Work instruction
Omit the images, then output each of the records below exactly.

Source records
= Beginning of Section =

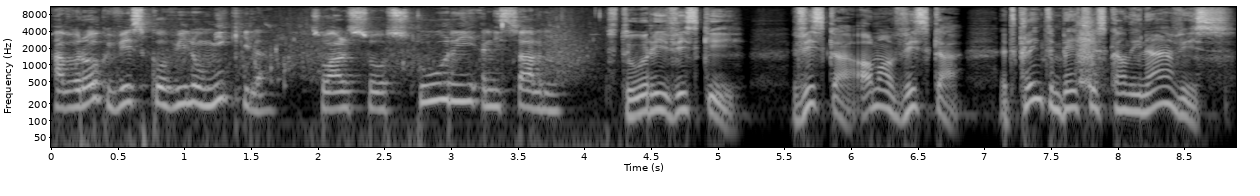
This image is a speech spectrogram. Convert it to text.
Maar ook visco vilo mikila, zoals zo sturi en die salm. Sturi viski. Visca, allemaal Visca. Het klinkt een beetje Scandinavisch.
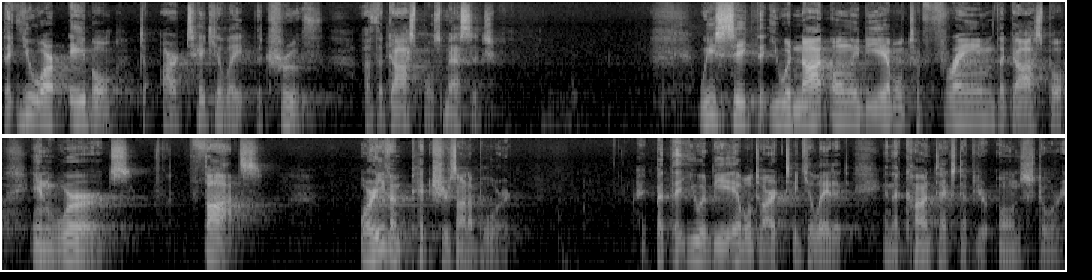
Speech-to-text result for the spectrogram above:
that you are able to articulate the truth of the gospel's message. We seek that you would not only be able to frame the gospel in words, thoughts, or even pictures on a board, but that you would be able to articulate it in the context of your own story.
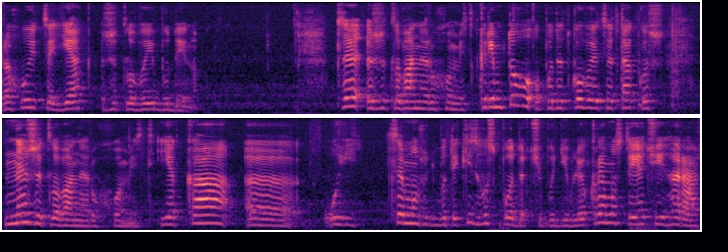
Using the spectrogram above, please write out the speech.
рахується як житловий будинок. Це житлова нерухомість. Крім того, оподатковується також нежитлова нерухомість, яка е, ой, це можуть бути якісь господарчі будівлі, окремо стоячий гараж,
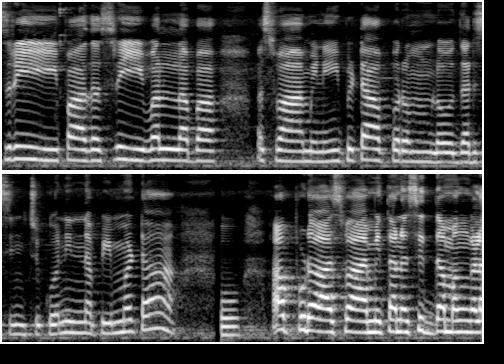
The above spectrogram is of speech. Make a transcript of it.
శ్రీపాద శ్రీ వల్లభ స్వామిని పిఠాపురంలో దర్శించుకొని నిన్న పిమ్మట అప్పుడు ఆ స్వామి తన సిద్ధమంగళ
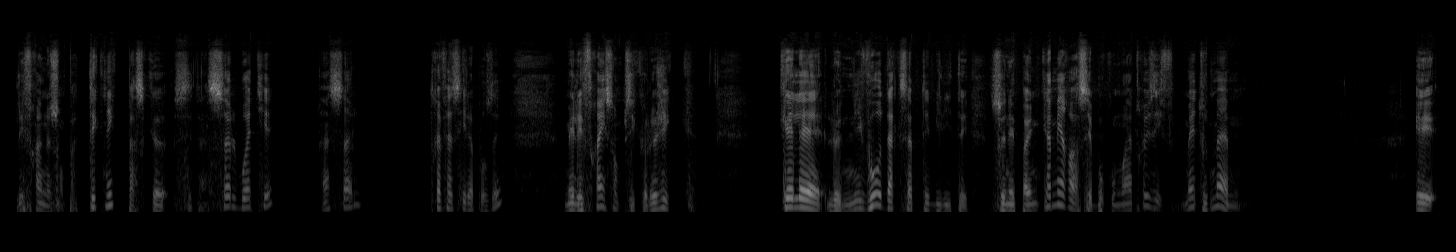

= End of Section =

Finished task
This image is a speech spectrogram. Convert it to text.
Maar ook visco vilo mikila, zoals zo sturi en die salm. Sturi viski. Visca, allemaal Visca. Het klinkt een beetje Scandinavisch.
Speech-to-text result for the spectrogram above:
that you are able to articulate the truth of the gospel's message. We seek that you would not only be able to frame the gospel in words, thoughts, or even pictures on a board, but that you would be able to articulate it in the context of your own story.
Using the spectrogram above, please write out the speech.
рахується як житловий будинок. Це житлова нерухомість. Крім того, оподатковується також нежитлова нерухомість, яка е, ой, це можуть бути якісь господарчі будівлі, окремо стоячий гараж,
The above spectrogram is of speech. Make a transcript of it.
శ్రీపాద శ్రీ వల్లభ స్వామిని పిఠాపురంలో దర్శించుకొని నిన్న పిమ్మట అప్పుడు ఆ స్వామి తన సిద్ధమంగళ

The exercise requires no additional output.